The Sillerman Prize 2011
Winner is Announced for the 2011 Sillerman Prize
for Innovations in Philanthropy on College Campuses!
The Sillerman Center announced the winner of the 2011 Sillerman Prize for Innovations in Philanthropy on College Campuses:
The Piglet Project: A new take on student philanthropy
Four finalists battled for the $5K Prize in the Second Annual Sillerman Center prize competition held on April 27, 2011 at the Heller School, each with compelling and well-thought-out presentations.
Twenty-one submissions from around the country were received, containing business plans that addressed increasing philanthropic values and practices on college and university campuses. A national panel of judges selected the four finalists for the viability of their business plans, innovative and creative approaches applied to this challenge, and the sustainability of the projects.
The finalists' oral presentations were judged and combined with written submissions, with all judges conceding the difficulty in selecting just one winner.
Finalists included undergraduate and/or graduate students from Harvard, Babson, Cornell and the University of Pennsylvania.
The winner, The Piglet Project, submitted by a team of six undergraduate students from Babson College, starts with the distribution of piggy banks to every freshman undergraduate during a required first-year seminar class. This motivational approach to philanthropy early on in a young adult's college career promotes the habit of regular giving throughout four years of college. But the "DNA" of the piggy marketing plan, presented with props and costumes, stole the oral competition and demonstrated how the addition of the "fun factor" increases the uptake in participation. Events continue throughout the fours years with special events and "holidays" (National Pig Day) where piggy banks are decorated, "piggy round ups" to round up change, and small premiums to increase awareness about one's own personal philanthropy.

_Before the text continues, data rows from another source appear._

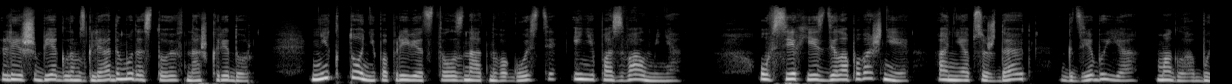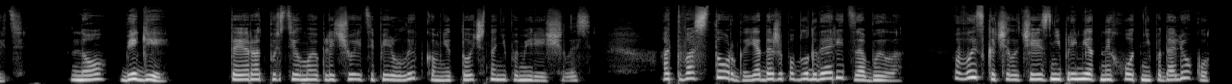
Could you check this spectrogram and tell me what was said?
лишь беглым взглядом удостоив наш коридор. Никто не поприветствовал знатного гостя и не позвал меня. У всех есть дела поважнее, они обсуждают, где бы я могла быть. «Ну, беги!» Тейр отпустил мое плечо, и теперь улыбка мне точно не померещилась. От восторга я даже поблагодарить забыла. Выскочила через неприметный ход неподалеку,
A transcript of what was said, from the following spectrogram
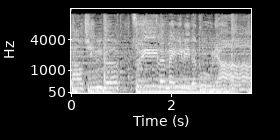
老情歌，醉了美丽的姑娘。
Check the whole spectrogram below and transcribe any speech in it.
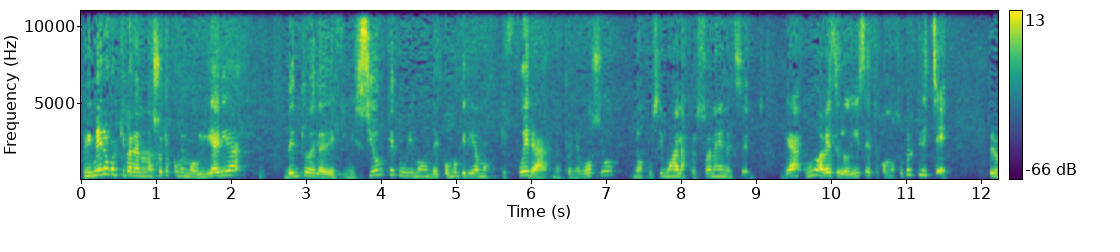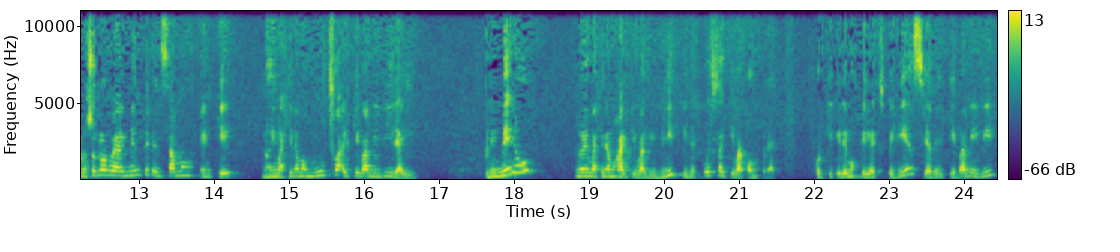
primero porque para nosotros como inmobiliaria, dentro de la definición que tuvimos de cómo queríamos que fuera nuestro negocio, nos pusimos a las personas en el centro. ¿ya? Uno a veces lo dice, esto es como súper cliché, pero nosotros realmente pensamos en que nos imaginamos mucho al que va a vivir ahí. Primero nos imaginamos al que va a vivir y después al que va a comprar, porque queremos que la experiencia del que va a vivir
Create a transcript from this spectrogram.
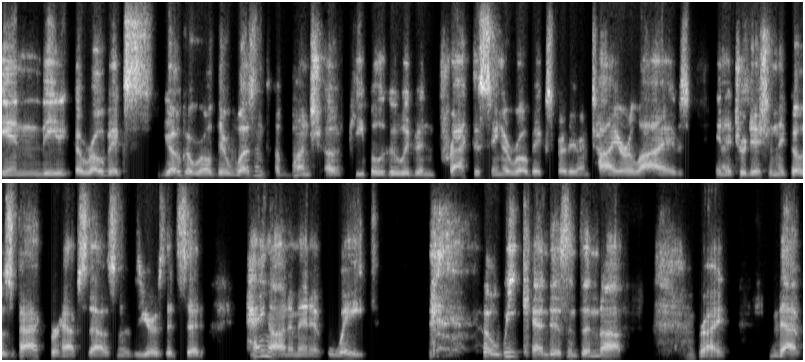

The mascot, a Phil Anthropig, parade floats and a general esprit de corps captivated the audience.
The other finalist projects included the The Recyclanthropist Initiative, presented by Cornell students, which aims to advance recycling practices to protect the environment while also infusing philanthropy through the allocation of beverage can redemption fees to specific charities; Competitive Philanthropy, another finalist presented by two Harvard students, which created a competition between student teams to identify high-impact nonprofits, and thus increase student awareness about local community programs while harnessing competitive spirit to bring in "votes" (converted to the price of admission to the competition producing funds to allocate for the winning nonprofit;
and The Moving Millennials Initiative, a plan by a Penn student to establish cohorts in the freshman year of 25 students who will work towards an annual local philanthropic project, with funds coming through the fundraising efforts of students via innovative means.